Near the end of Nov, 2013, I received my latest "bullying", familial abuse, attempt at public humiliation… call it what we will… when a member of family declared in contempt and anger they "would slap my face and show me what a man really is".
Of course, this is discourse which has followed my childhood, helped lead me into the den of the perpetrators, and even lead to my poor private decisions in adulthood. I have spent more than a fair amount of time the past weeks thinking about the remark. What is a man? When do you achieve manhood?
I will start with my first thoughts. And forgive me if I get too personal with my thoughts, but it is MS…
My sons. Both of my sons have grown to be loving, giving, honest men of compassion. Both have a heart to serve the greater need. One is an officer, risking his life every day for the average person on the street. He has held the dying victim in his arms, he has arrested the abuser who hurt, beat, or sexually assaulted the kid, he watches over me constantly- and thinks I don't know. He has been assaulted, shot at, and still he smiles, stands tall, and continues serving.
The other is a warrior of prayer- if you will. He serves the poor, the needy, he lifts up the downtrodden and hopefully he prays diligently for his brother. He is gifted with remarkable ability for computer video graphics, and creates some of the most moving for his ministry I have ever seen.
These are the men of my life. These are the REAL MEN that have touched my heart and let me see that manhood is not abuse. They are fathers that any child would be fortunate to have. They are husbands who can cook, clean, whatever it takes. Manhood does not mean belittling someone else, or threatening someone else in order to be "manly". Manhood is the state you reach when your actions can be lifted up, held forth as an example of what a good spirit can do.
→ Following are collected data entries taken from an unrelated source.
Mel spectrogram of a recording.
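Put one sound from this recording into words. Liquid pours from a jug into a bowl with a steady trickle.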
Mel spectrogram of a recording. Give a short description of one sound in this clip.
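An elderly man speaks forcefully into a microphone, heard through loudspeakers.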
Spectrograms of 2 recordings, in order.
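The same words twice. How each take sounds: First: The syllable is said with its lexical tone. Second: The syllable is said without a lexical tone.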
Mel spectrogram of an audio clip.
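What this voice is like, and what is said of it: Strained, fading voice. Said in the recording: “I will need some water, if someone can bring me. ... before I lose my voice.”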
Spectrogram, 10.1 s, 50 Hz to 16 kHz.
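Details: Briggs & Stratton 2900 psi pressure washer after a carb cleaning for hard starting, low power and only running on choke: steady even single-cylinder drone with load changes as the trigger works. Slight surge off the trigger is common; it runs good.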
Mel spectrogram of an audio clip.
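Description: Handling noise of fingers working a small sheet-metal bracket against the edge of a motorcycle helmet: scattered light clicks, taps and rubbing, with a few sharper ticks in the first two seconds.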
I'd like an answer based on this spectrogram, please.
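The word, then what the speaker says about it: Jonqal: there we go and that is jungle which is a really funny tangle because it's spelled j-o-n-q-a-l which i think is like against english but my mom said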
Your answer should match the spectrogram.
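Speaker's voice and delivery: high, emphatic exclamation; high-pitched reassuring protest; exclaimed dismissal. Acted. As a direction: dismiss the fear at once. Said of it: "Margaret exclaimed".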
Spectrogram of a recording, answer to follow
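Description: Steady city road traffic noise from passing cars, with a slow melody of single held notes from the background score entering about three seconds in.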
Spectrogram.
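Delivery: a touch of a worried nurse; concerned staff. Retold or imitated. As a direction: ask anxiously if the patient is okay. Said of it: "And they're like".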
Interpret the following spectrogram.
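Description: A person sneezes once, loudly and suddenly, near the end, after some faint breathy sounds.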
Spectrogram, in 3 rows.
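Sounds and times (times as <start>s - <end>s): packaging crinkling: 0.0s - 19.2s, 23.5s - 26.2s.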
I am so thankful I had limited the exposure these men had to my family of origin when they were young. Thankful they don't really know their uncles, barely knowing their grandmother. I am so thankful they really don't know what abuse is, what sexual assault is. I am thankful they have never experienced the ugliness I was exposed to. And I am thankful that somehow, through the dimness of my own personal shadows of the past, that I somehow managed to display to my sons what a man should be. A man should be "love". That's what a man should be. Love. His family, his friends, his world.
The latest episode of the abusive family I am from has simply concreted for me that I am "a man". I need only look at my sons when I doubt. Unfortunately, I have been doubting quite a bit lately.
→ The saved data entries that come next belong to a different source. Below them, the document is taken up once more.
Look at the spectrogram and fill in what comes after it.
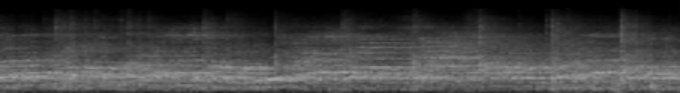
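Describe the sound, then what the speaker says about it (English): A wrestling crowd at a UWC Online show cheers and claps in a steady loud roar, with sharp rhythmic thuds and claps cutting through the noise. "Crowd here trying to get Konrad back into it."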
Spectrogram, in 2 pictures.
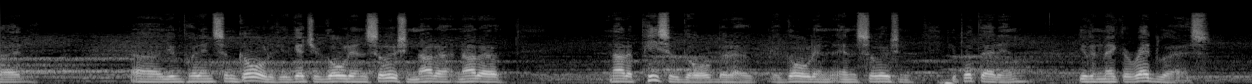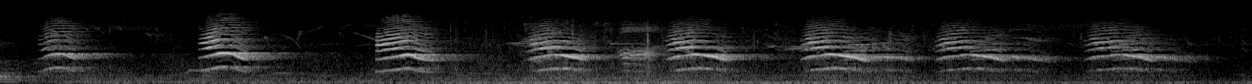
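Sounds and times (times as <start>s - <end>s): bird calling loudly: 12.2s - 24.8s.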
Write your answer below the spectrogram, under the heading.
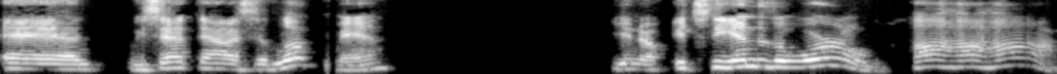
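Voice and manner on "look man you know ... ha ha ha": mock, heavily sardonic, pitched-up delivery. Retelling what he told his kids after being fired: imitating own sardonic tone. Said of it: "very sardonic".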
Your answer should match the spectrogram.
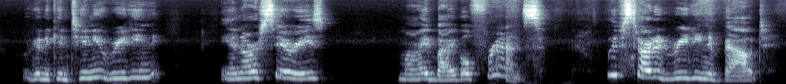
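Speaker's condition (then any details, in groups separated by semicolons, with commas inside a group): No condition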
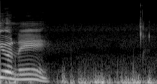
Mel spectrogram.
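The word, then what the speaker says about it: Lyonnais: francés que Todavía existe muy famoso el Credit lionés Credit lon Credit y Bueno lon pero se escribe l i n n a y s bueno búsquenlo en internet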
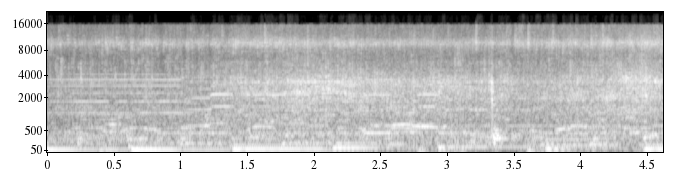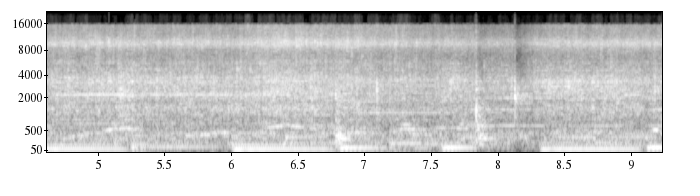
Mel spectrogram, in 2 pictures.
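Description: Ground pork giniling sautés with tomatoes in a hot pan, a loud continuous frying sizzle with scraping stirs and clinks from the spatula, while a person talks over the cooking.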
I am just wondering what you might think a man is and perhaps if there was someone who exemplified those attributes… care to share?
For now we see through a glass, darkly.